While he has written songs for himself, he is most known for his work for other artists—primarily the Eagles. By the mid-’70s, Souther had helped define country rock alongside the band, securing writing credits on hits like “Heartache Tonight,” “Doolin’ Dalton,” “New Kid in Town” and more.
In recognition of Souther’s incomparable songwriting efforts, we are revisiting just a few of Souther’s biggest tracks. Uncover the stories behind these timeless tunes, below.
1. “Best of My Love” (Eagles)
Written by J.D. Souther, Don Henley, and Glenn Frey
Souther has a storied history with the Eagles. He helped pen many of their most enduring hits including “Doolin’ Dalton,” “Heartache Tonight,” and the song we’re looking at for this list, “Best of My Love.”
Souther sat down with Don Henley and Glenn Frey to help compose this track for the Eagles’ 1974 album, On The Border. “Glenn [Frey] found the tune [for “Best of My Love”]; the tune I think came from a Fred Neil record,” Souther once recalled. “I can rarely tell you where I get inspiration. When I’m writing music it’s something that’s swirling around in my head or happens to live on scraps of paper or a score paper that’s sitting on my piano. That’s a long non-answer. I have no idea where the inspiration for that song came from.”

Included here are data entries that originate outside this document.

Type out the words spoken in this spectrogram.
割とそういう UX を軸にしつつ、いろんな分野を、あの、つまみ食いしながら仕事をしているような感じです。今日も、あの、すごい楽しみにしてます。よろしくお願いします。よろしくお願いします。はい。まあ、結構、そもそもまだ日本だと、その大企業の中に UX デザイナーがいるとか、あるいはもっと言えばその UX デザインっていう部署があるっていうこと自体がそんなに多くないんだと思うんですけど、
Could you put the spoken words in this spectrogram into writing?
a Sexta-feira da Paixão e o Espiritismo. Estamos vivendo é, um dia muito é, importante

Henley remembers it differently though, saying the lyrics were inspired by a break-up he went through with his then-girlfriend. “That was the period when there were all these great-looking girls who didn’t really want to have anything to do with us,” Henley once said in a conversation with Cameron Crowe. “We were just scruffy new kids who had no calling card. We could be cocky at times—which was really just a front—but we weren’t very sophisticated or confident. We were typical, frustrated, young men.”

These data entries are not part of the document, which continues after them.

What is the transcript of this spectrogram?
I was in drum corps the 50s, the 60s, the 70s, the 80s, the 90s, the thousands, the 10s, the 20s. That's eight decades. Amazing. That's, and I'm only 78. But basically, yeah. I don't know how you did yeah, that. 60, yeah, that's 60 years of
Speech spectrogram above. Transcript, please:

“A lot of the lyrics were actually written in Dan Tana’s at a booth we liked to sit in, on the front side of the bar area,” he continued. “J.D. Souther wrote the bridge and it was perfect.”
And coming apart at the seams

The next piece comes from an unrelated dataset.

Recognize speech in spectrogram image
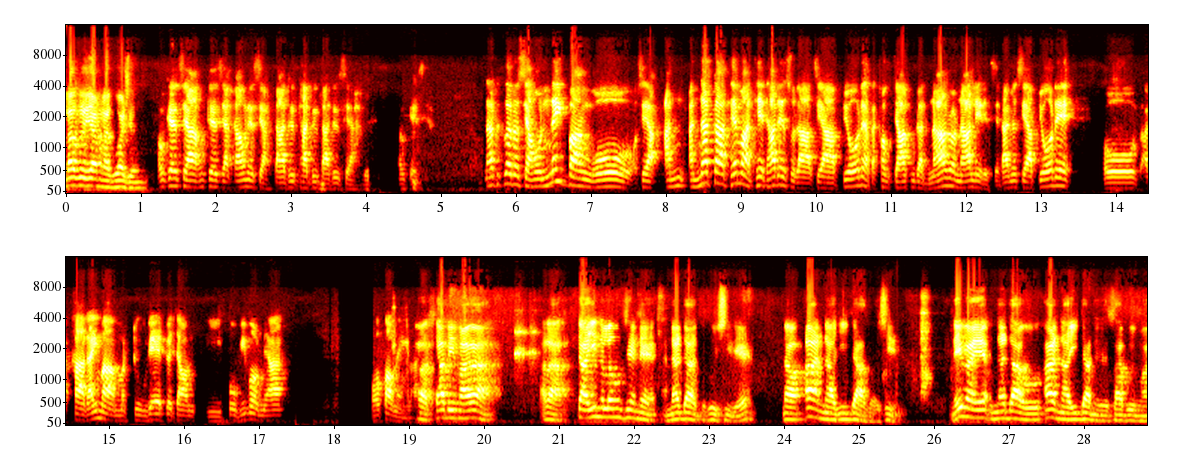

We try to talk it over
But the words come out too rough
I know you were trying
To give me the best of your love
2. “Faithless Love” (Linda Ronstadt)
Written by J.D. Souther
Linda Ronstadt is the glue that connected Souther and the Eagles and subsequently allowed the songwriter to deliver his most enduring hits. Ronstadt and Souther dated from 1972 to 1974, during which time the Eagles were beginning to form from players in Ronstadt’s band—Frey, Henley, Bernie Leadon, and Randy Meisner.
“They used to rehearse in my house, where I was living with J.D., ’cause we had a bigger living room than they did,” Ronstadt recalled to Billboard. “I remember coming home one day and they had rehearsed ‘Witchy Woman’ and they had all the harmonies worked out, four-part harmonies. It was fantastic. I knew it was gonna be a hit.”
While Souther’s connection to Ronstadt proved lucrative through his work with the Eagles, he did write and record music with the songstress as well—notably “Faithless Love.”
“Faithless Love” appeared on Ronstadt’s 1974 album, Heart Like a Wheel. It has since been covered by countless artists, including Glen Campbell, Rita Wilson, Wendy Moten, and Vince Gill.
Faithless love like a river flows
Raindrops falling on a broken rose
Down in some valley where nobody goes
And the night blows in like the cold dark wind
Faithless love like a river flows
3. “I’ll Take Care of You” (Kenny Rogers/The Chicks)
Written by J.D. Souther
Outside of the Eagles camp, Souther penned a track for Kenny Rogers’ album, Love Will Turn You Around, titled “I’ll Take Care of You.” Though the track and the accompanying album only did middling well, “I’ll Take Care of You” did receive a rebirth in 1998 when The Chicks recorded the song for their album, Wide Open Spaces.
Souther once feted the trio’s version, telling The Standard Times, “[The Chicks] surprised me with a beautiful three-part harmony version of ‘I’ll Take Care of You.'”
Nights are long and dreams are cold
If they’re all you wake up to
But should you rise with crying eyes
Then I’ll take care of you
So let them talk about us
Let them call us funny things
People sometimes do
I don’t care as long
As you know I love you
Oh, and you know I do
4. “The Heart of the Matter” (Don Henley)
Written by J.D. Souther, Don Henley, and Mike Campbell
In addition to writing cuts for the Eagles as a whole, Souther also penned hits for individual members. Souther teamed up with Henley and Tom Petty and the Heartbreakers’ Mike Campbell to write the soft rock staple “The Heart of the Matter.”
Campbell kicked off the writing process. “I cut the track at home and played it for him [Henley],” Campbell explained to Songfacts. “He wrote some words, I think he got some help from J.D. Souther on some of the lyrics. He changed the key to fit his voice, then we went in and basically recreated the demo.
“I know he was especially proud of that one,” he continued. “He told me that lyric was something he had been trying to write for a long time and it finally came out the way he liked it, something he really wanted to sing.”
Souther once described the song as a matured meditation on forgiveness in the wake of a breakup.
“I certainly could not have come to that place in my twenties,” Souther once told American Songwriter. “Difficult? Well, yes, it seems improbable if not impossible to find perspective when you’re hurting. But forgiveness is sacred and the first one to benefit is the one who forgives.”
I’m learning to live without you now
But I miss you sometimes
The more I know, the less I understand
All the things I thought I knew, I’m learning again
I’ve been trying to get down to the Heart of the Matter
But my will gets weak
And my thoughts seem to scatter
But I think it’s about forgiveness
Even if, even if you don’t love me anymore
. Photo by Tommaso Boddi / WireImage